Separate the nanny, with your thanks, after the summer is over. A nice additional touch is to provide the nanny with a written letter of recommendation from you and a gift card or hand-made gift from your children. You may also seek to secure the nanny’s services for the next summer as well.
Important of Background Checking Your Nanny
Although it can be tempting to immediately hire the first nanny you come across who meets all the qualifications you’re looking for, it is definitely a smart decision to do a background check. Though in many cases, you won’t find anything that should deter you from hiring a nanny candidate, it’s always better to err on the side of caution. Below is a list of the background checks that you may do and what information you can find from these checks.
Character and Professional References: Reference check your top candidates by contacting people who know your top candidates’ character and people who have employed your candidates in their prior positions. You can learn if your candidates are responsible, ethical, nurturing, how the candidates handled themselves in their prior jobs, and so much more information about how these candidates would likely conduct themselves in your employ.
Education and Licensure Verification: If your top candidates claim to have higher education or licensure, it is wise to verify that those claims are accurate. For example, if a candidate claims to have obtained her Bachelor of Science degree in Early Childhood Education from XYZ University, you can contact the university to verify that the degree was, in fact, conferred. The same is true of verifying licensure. Verification indicates candidate honesty and knowledge. For example, if your child is disabled and you need a babysitter that has medical training, it is essential that you verify that your prospective babysitter really has the CNA licensure that she says she has.
Criminal and Sex Offender Registry Checking: These checks will tell you if your nanny candidate has a record of any criminal offenses or are registered on the sex offender registry. Each state lists its residents who are registered sex offenders. The lists are accessible via Internet. Criminal searches can be obtained on sites such as Nannies4hire.com using their online investigation service.
Credit History: The credit history determines how responsible a nanny has been in handling her finances. It’s more common these days than it used to be to check a nanny’s credit history.
Department of Health and Human Services (Child & Vulnerable Adult Protective Services): By contacting your state’s Department of Health and Human Services, you can determine if your top candidates are on the Child Protective Services / Vulnerable Adult Protective Services list, which means that they have potentially or allegedly abused or neglected a child or vulnerable adult.
Department of Motor Vehicles: If your babysitter will be responsible for transporting your child(ren), you are well advised to contact your state’s Department of Motor Vehicles to determine whether your top candidates have safe driving histories.
Social Security Records Checking: By checking these records, you will be able to confirm that your babysitter candidate’s name and

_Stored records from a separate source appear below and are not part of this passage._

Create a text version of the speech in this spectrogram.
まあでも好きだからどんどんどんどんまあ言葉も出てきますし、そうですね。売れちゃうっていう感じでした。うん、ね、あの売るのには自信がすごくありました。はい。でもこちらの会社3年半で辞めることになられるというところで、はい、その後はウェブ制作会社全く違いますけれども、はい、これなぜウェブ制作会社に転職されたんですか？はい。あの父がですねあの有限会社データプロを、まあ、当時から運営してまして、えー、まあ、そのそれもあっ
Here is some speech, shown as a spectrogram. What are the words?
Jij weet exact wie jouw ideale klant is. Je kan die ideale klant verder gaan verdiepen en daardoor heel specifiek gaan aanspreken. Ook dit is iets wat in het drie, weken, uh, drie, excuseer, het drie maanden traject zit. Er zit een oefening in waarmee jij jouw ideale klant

Social Security number are (or are not) valid according to the records of the federal Social Security Administration.
Drug Testing: Some families want the security of knowing that their babysitters are drug-free. Sending their top candidates to a doctor for drug testing can be that security.

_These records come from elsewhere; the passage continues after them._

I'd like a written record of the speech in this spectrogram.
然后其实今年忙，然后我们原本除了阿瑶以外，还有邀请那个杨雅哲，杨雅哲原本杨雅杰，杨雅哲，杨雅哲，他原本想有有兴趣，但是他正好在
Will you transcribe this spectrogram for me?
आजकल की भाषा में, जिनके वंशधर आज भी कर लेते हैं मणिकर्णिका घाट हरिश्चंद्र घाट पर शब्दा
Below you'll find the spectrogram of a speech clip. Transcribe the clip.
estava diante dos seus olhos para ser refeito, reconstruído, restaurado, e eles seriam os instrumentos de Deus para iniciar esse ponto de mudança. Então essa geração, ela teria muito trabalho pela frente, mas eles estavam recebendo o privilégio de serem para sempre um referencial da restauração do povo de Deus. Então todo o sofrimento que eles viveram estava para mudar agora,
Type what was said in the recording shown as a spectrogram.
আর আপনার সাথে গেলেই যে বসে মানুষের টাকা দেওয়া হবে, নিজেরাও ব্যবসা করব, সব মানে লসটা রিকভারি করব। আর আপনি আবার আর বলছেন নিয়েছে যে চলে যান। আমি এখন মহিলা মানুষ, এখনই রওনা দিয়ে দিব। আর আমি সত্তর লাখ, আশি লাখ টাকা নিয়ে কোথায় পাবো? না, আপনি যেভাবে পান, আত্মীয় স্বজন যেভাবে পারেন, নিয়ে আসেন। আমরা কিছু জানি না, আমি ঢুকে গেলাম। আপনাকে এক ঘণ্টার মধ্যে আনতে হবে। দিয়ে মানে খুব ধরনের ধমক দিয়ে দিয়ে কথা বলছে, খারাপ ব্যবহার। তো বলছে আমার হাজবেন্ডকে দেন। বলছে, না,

In sum, by choosing to perform all job-relevant background checks, you can ensure that you are hiring the best possible babysitter for your family. Most background checks listed above may be obtained at nannies4hire.com using their online investigation service.